C. Daniel Meliza
- Phone: 924-1458
- Email: firstname.lastname@example.org
Neural Mechanisms of Pattern Learning and Recognition in the Auditory System
My lab studies neural mechanisms of pattern learning and recognition in the auditory system. We work in two species of songbirds, the European starling (Sturnus vulgaris) and the zebra finch (Taeniopygia guttata). Starlings and finches live in large groups with dynamic social structures and use song to communicate individual identity, sexual fitness, and other social signals. Songbirds can learn to recognize hundreds of songs from different individuals under challenging and variable acoustic conditions. Understanding how their brains separate signal from noise and form coherent perceptual categories will give insight into similar processes underlying speech perception and other forms of perceptual learning.
Current research areas include:
Auditory categorical recognition: Using behavioral methods, we examine how starlings learn categories of acoustic signals from sensory experience, how categories reflect variation in the features of the signals, and how learning affects subsequent perceptual processing. We also study how auditory categories form in natural social settings and depend on group structure and dynamics.
Population encoding of acoustic categories: Perceptual categories likely arise from coordinated activity in dynamic assemblies of neurons, which can integrate across time and frequency, filter out noise, infer missing features, and discriminate between patterns that differ in only a few critical features. We use chronic, multi-electrode methods to record from large populations of neurons in behaving animals and advanced statistical techniques to study population responses to songs and how distributions of activity change with learning and behavioral context.
Circuit mechanisms for perceptual learning: Little is known about the cell types and microcircuits of the avian auditory forebrain. Using slice and in vivo intracellular recordings, we are characterizing physiological responses, connectivity, and gene expression profiles. The goals are to develop models of systems-level processing in this area and to better understand evolutionary and functional similarities to homologous regions of the mammalian auditory cortex.
- Keen S, Meliza C, Rubenstein D. Flight calls signal group and individual identity but not kinship in a cooperatively breeding bird. Behavioral ecology : official journal of the International Society for Behavioral Ecology. 2013;24(6): 1279-1285. PMID: 24137044
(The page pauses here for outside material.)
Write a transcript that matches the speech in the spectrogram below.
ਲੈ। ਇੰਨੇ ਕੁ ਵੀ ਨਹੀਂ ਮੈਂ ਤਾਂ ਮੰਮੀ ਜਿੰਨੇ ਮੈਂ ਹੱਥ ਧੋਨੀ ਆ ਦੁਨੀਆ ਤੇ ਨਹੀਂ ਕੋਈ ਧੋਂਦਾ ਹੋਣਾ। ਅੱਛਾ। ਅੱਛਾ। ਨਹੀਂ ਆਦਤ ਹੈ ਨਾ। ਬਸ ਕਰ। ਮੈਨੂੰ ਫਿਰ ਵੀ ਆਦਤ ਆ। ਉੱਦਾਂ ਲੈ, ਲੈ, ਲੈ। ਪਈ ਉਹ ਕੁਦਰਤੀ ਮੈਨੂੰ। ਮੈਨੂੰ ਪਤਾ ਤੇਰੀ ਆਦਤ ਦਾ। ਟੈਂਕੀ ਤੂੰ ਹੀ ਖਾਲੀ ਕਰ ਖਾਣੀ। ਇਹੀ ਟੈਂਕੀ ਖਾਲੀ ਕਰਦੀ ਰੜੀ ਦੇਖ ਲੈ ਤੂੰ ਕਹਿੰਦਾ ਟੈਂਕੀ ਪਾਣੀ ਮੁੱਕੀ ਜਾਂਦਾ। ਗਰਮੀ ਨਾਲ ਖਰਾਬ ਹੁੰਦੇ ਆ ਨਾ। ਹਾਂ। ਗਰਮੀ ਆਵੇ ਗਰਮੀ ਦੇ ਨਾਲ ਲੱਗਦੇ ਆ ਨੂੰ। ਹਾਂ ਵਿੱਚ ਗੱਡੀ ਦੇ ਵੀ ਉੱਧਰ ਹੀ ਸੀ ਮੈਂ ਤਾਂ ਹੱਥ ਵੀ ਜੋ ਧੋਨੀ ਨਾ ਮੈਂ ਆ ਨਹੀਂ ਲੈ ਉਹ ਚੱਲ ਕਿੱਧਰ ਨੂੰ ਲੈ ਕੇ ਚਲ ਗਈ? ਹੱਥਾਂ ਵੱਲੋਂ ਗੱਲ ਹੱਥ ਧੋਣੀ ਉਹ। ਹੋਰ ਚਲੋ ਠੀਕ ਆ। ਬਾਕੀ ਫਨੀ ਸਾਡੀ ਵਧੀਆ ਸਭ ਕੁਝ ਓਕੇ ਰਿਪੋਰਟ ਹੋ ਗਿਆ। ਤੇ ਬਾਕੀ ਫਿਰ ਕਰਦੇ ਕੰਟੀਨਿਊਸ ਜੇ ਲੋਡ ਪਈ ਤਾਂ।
- Meliza C, Keen S, Rubenstein D. Pitch- and spectral-based dynamic time warping methods for comparing field recordings of harmonic avian vocalizations. The Journal of the Acoustical Society of America. 2013;134(2): 1407-15. PMID: 23927136
- Adret P, Meliza C, Margoliash D. Song tutoring in presinging zebra finch juveniles biases a small population of higher-order song-selective neurons toward the tutor song. Journal of neurophysiology. 2012;108(7): 1977-87. PMID: 22786956
- Kostuk M, Toth B, Meliza C, Margoliash D, Abarbanel H. Dynamical estimation of neuron and network properties II: Path integral Monte Carlo methods. Biological cybernetics. 2012;106(3): 155-67. PMID: 22526358
- Meliza C, Margoliash D. Emergence of selectivity and tolerance in the avian auditory cortex. The Journal of neuroscience : the official journal of the Society for Neuroscience. 2012;32(43): 15158-68. PMID: 23100437
- Effects of auditory recognition learning on the perception of vocal features in European starlings (Sturnus vulgaris). The Journal of the Acoustical Society of America. 2011;130(5): 3115-23. PMID: 22087940
- Toth B, Kostuk M, Meliza C, Margoliash D, Abarbanel H. Dynamical estimation of neuron and network properties I: variational methods. Biological cybernetics. 2011;105(3): 217-37. PMID: 21986979
- Meliza C, Chi Z, Margoliash D. Representations of conspecific song by starling secondary forebrain auditory neurons: toward a hierarchical framework. Journal of neurophysiology. 2009;103(3): 1195-208. PMID: 20032245
- Meliza C, Dan Y. Receptive-field modification in rat visual cortex induced by paired visual stimulation and single-cell spiking. Neuron. 2006;49(2): 183-9. PMID: 16423693